Exercise instructions.
Please return the records below exactly as they stand, with the pictures removed.

(Data excerpts)
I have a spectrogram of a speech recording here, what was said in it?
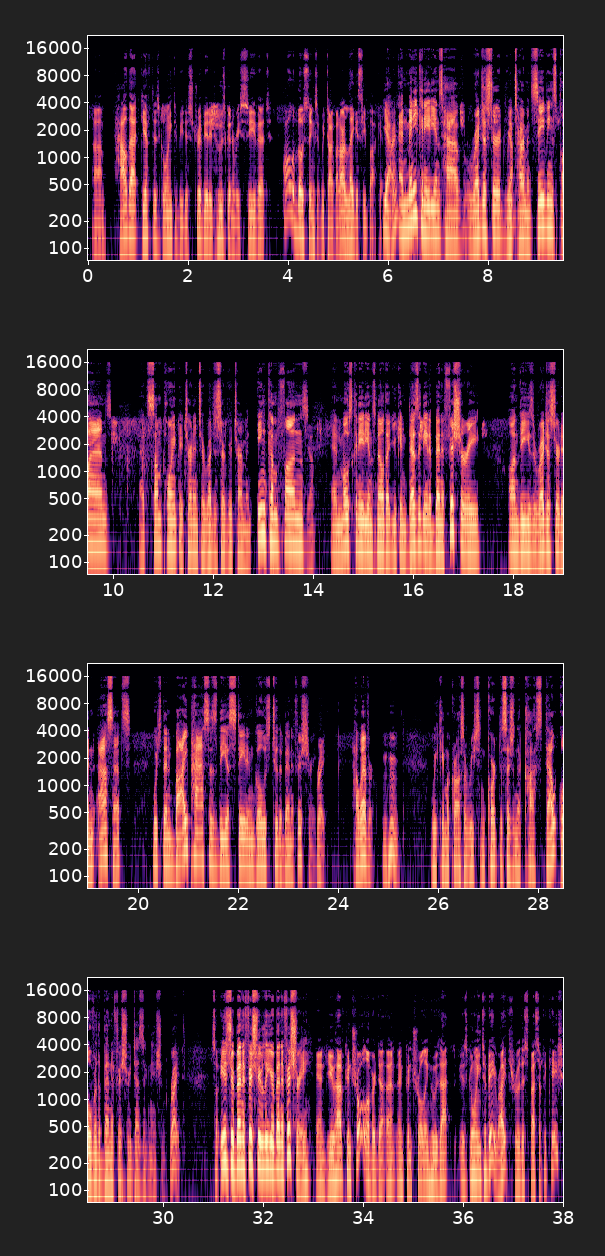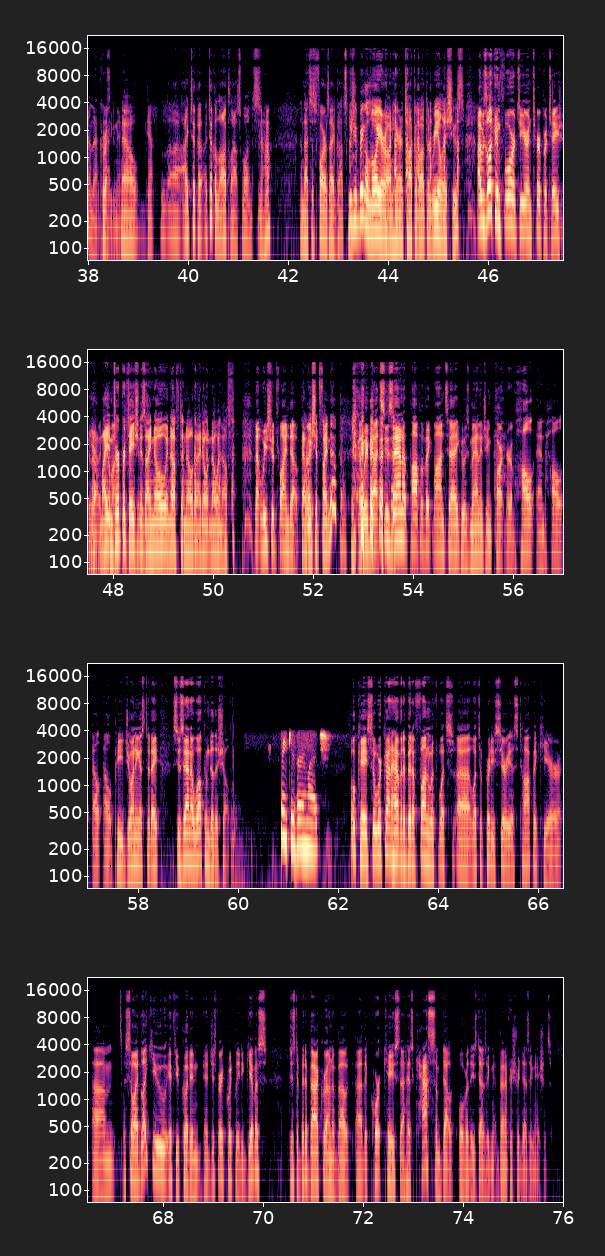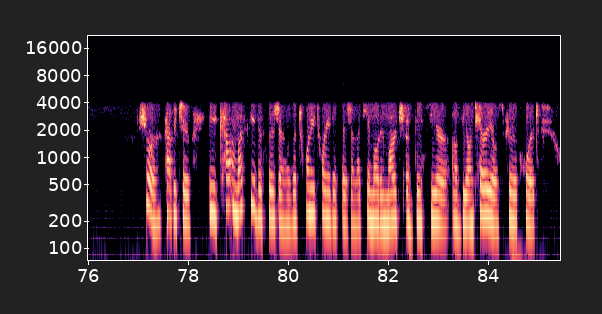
um, how that gift is going to be distributed, who's going to receive it, all of those things that we talk about, our legacy bucket. Yeah, right? and many Canadians have registered retirement savings plans. At some point, they turn into registered retirement income funds. Yep. And most Canadians know that you can designate a beneficiary on these registered in assets, which then bypasses the estate and goes to the beneficiary. right. However, mm-hmm. We came across a recent court decision that casts doubt over the beneficiary designation. Right. So, is your beneficiary really your beneficiary? And do you have control over de- and, and controlling who that is going to be, right? Through the specification of that Correct. designation. Now, Yeah. uh, I took a I took a law class once. Uh-huh. And that's as far as I got. So we should bring a lawyer on here to talk about the real issues. I was looking forward to your interpretation Yeah, of it. my Come on. interpretation is I know enough to know that I don't know enough. that we should find out. That we should find out, though. and we've got Suzana Popovic Montag, who is managing partner of Hull and Hull LLP, joining us today. Susanna, welcome to the show. Thank you very much. Okay, so we're kind of having a bit of fun with what's uh, what's a pretty serious topic here. Um, so I'd like you, if you could, and uh, just very quickly, to give us just a bit of background about uh, the court case that has cast some doubt over these design- beneficiary designations. Sure, happy to. The Calmusky decision was a 2020 decision that came out in March of this year of the Ontario Superior Court,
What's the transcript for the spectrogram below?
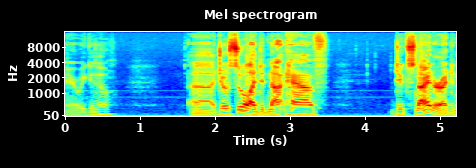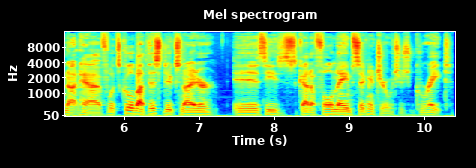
There we go. Uh, Joe Sewell, I did not have. Duke Snider, I did not have. What's cool about this Duke Snider is he's got a full name signature, which is great.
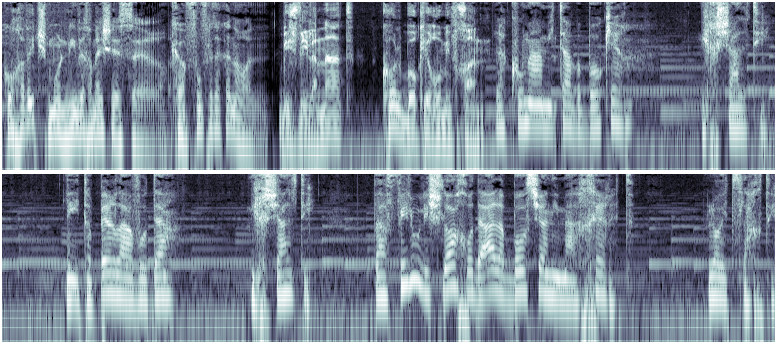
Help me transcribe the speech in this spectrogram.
כוכבית 8510, כפוף לתקנון. בשביל ענת, כל בוקר הוא מבחן. לקום מהמיטה בבוקר? נכשלתי. להתאפר לעבודה? נכשלתי. ואפילו לשלוח הודעה לבוס שאני מאחרת. לא הצלחתי.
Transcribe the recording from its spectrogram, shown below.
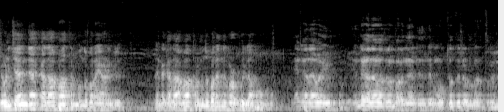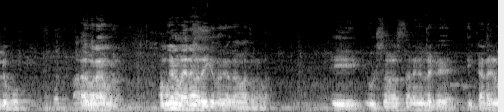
ജോണിച്ചാന്റെ കഥാപാത്രം ഒന്ന് പറയുകയാണെങ്കിൽ എന്റെ കഥാപാത്രം എന്ന് പറയുന്നത് കുഴപ്പമില്ല ഞാൻ കഥാ എന്റെ കഥാപാത്രം പറഞ്ഞാൽ ഇതിന്റെ മൊത്തത്തിലുള്ള ത്രില്ല് പോകും അത് പറയാൻ നമുക്കിവിടെ മമ്മൂക്കയുടെ വര അറിയിക്കുന്ന ഒരു കഥാപാത്രമാണ്. ഈ ഉത്സവ സ്ഥലങ്ങളിലൊക്കെ ഈ കടകൾ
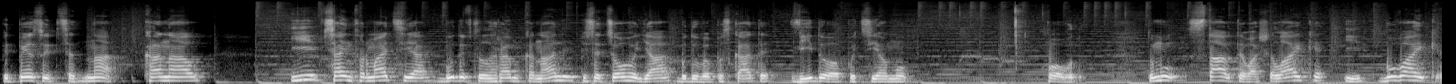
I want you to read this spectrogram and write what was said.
підписуйтеся на канал. І вся інформація буде в телеграм-каналі. Після цього я буду випускати відео по цьому поводу. Тому ставте ваші лайки і бувайки!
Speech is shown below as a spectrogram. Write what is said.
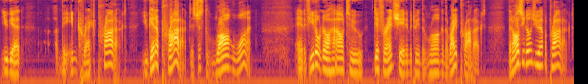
You get uh, the incorrect product. You get a product. It's just the wrong one. And if you don't know how to differentiate in between the wrong and the right product, then all you know is you have a product.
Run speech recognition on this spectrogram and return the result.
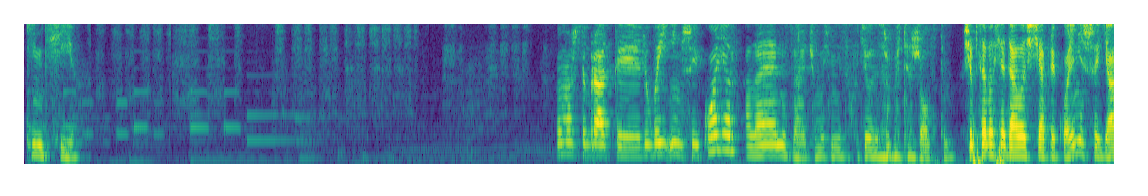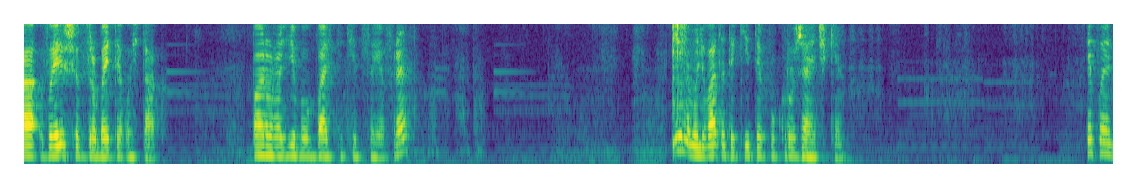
кінці. Ви можете брати будь-який інший колір, але не знаю, чомусь мені захотілося зробити жовтим. Щоб це виглядало ще прикольніше, я вирішив зробити ось так. Пару разів ввести ці цифри. І намалювати такі типу кружечки. Типу як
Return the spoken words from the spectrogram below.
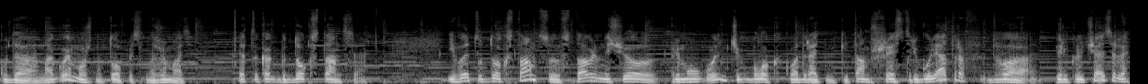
куда ногой можно топать, нажимать, это как бы док-станция. И в эту док-станцию вставлен еще прямоугольничек блока квадратненький. Там 6 регуляторов, 2 переключателя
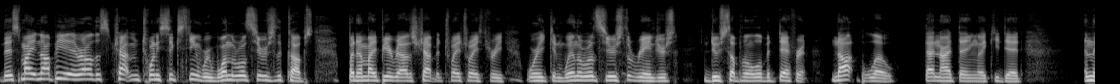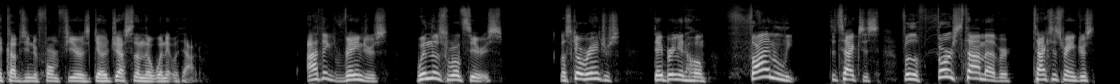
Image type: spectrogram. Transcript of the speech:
This might not be Aroldis Chapman 2016 where he won the World Series of the Cubs, but it might be Aroldis Chapman 2023 where he can win the World Series of the Rangers and do something a little bit different, not blow that ninth inning like he did in the Cubs uniform a few years ago, just then they'll win it without him. I think Rangers win this World Series. Let's go Rangers. They bring it home finally to Texas for the first time ever. Texas Rangers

Result of this task.
I have a spectrogram of a speech recording here, what was said in it?
um, how that gift is going to be distributed, who's going to receive it, all of those things that we talk about, our legacy bucket. Yeah, right? and many Canadians have registered retirement savings plans. At some point, they turn into registered retirement income funds. Yep. And most Canadians know that you can designate a beneficiary on these registered in assets, which then bypasses the estate and goes to the beneficiary. right. However, mm-hmm. We came across a recent court decision that casts doubt over the beneficiary designation. Right. So, is your beneficiary really your beneficiary? And do you have control over de- and, and controlling who that is going to be, right? Through the specification of that Correct. designation. Now, Yeah. uh, I took a I took a law class once. Uh-huh. And that's as far as I got. So we should bring a lawyer on here to talk about the real issues. I was looking forward to your interpretation Yeah, of it. my Come on. interpretation is I know enough to know that I don't know enough. that we should find out. That we should find out, though. and we've got Suzana Popovic Montag, who is managing partner of Hull and Hull LLP, joining us today. Susanna, welcome to the show. Thank you very much. Okay, so we're kind of having a bit of fun with what's uh, what's a pretty serious topic here. Um, so I'd like you, if you could, and uh, just very quickly, to give us just a bit of background about uh, the court case that has cast some doubt over these design- beneficiary designations. Sure, happy to. The Calmusky decision was a 2020 decision that came out in March of this year of the Ontario Superior Court,
What's the transcript for the spectrogram below?
There we go. Uh, Joe Sewell, I did not have. Duke Snider, I did not have. What's cool about this Duke Snider is he's got a full name signature, which is great.
Help me transcribe the speech in this spectrogram.
כוכבית 8510, כפוף לתקנון. בשביל ענת, כל בוקר הוא מבחן. לקום מהמיטה בבוקר? נכשלתי. להתאפר לעבודה? נכשלתי. ואפילו לשלוח הודעה לבוס שאני מאחרת. לא הצלחתי.
Transcribe the recording from its spectrogram, shown below.
ജോണിച്ചാന്റെ കഥാപാത്രം ഒന്ന് പറയുകയാണെങ്കിൽ എന്റെ കഥാപാത്രം എന്ന് പറയുന്നത് കുഴപ്പമില്ല ഞാൻ കഥാ എന്റെ കഥാപാത്രം പറഞ്ഞാൽ ഇതിന്റെ മൊത്തത്തിലുള്ള ത്രില്ല് പോകും അത് പറയാൻ നമുക്കിവിടെ മമ്മൂക്കയുടെ വര അറിയിക്കുന്ന ഒരു കഥാപാത്രമാണ്. ഈ ഉത്സവ സ്ഥലങ്ങളിലൊക്കെ ഈ കടകൾ
I want you to read this spectrogram and write what was said.
підписуйтеся на канал. І вся інформація буде в телеграм-каналі. Після цього я буду випускати відео по цьому поводу. Тому ставте ваші лайки і бувайки!
Speech is shown below as a spectrogram. Write what is said.
You get uh, the incorrect product. You get a product. It's just the wrong one. And if you don't know how to differentiate in between the wrong and the right product, then all you know is you have a product.
Run speech recognition on this spectrogram and return the result.
кінці. Ви можете брати будь-який інший колір, але не знаю, чомусь мені захотілося зробити жовтим. Щоб це виглядало ще прикольніше, я вирішив зробити ось так. Пару разів ввести ці цифри. І намалювати такі типу кружечки. Типу як
Return the spoken words from the spectrogram below.
куда ногой можно топать, нажимать, это как бы док-станция. И в эту док-станцию вставлен еще прямоугольничек блока квадратненький. Там 6 регуляторов, 2 переключателя
Image type: spectrogram. Transcript of the speech:
This might not be Aroldis Chapman 2016 where he won the World Series of the Cubs, but it might be Aroldis Chapman 2023 where he can win the World Series of the Rangers and do something a little bit different, not blow that ninth inning like he did in the Cubs uniform a few years ago, just then they'll win it without him. I think Rangers win this World Series. Let's go Rangers. They bring it home finally to Texas for the first time ever. Texas Rangers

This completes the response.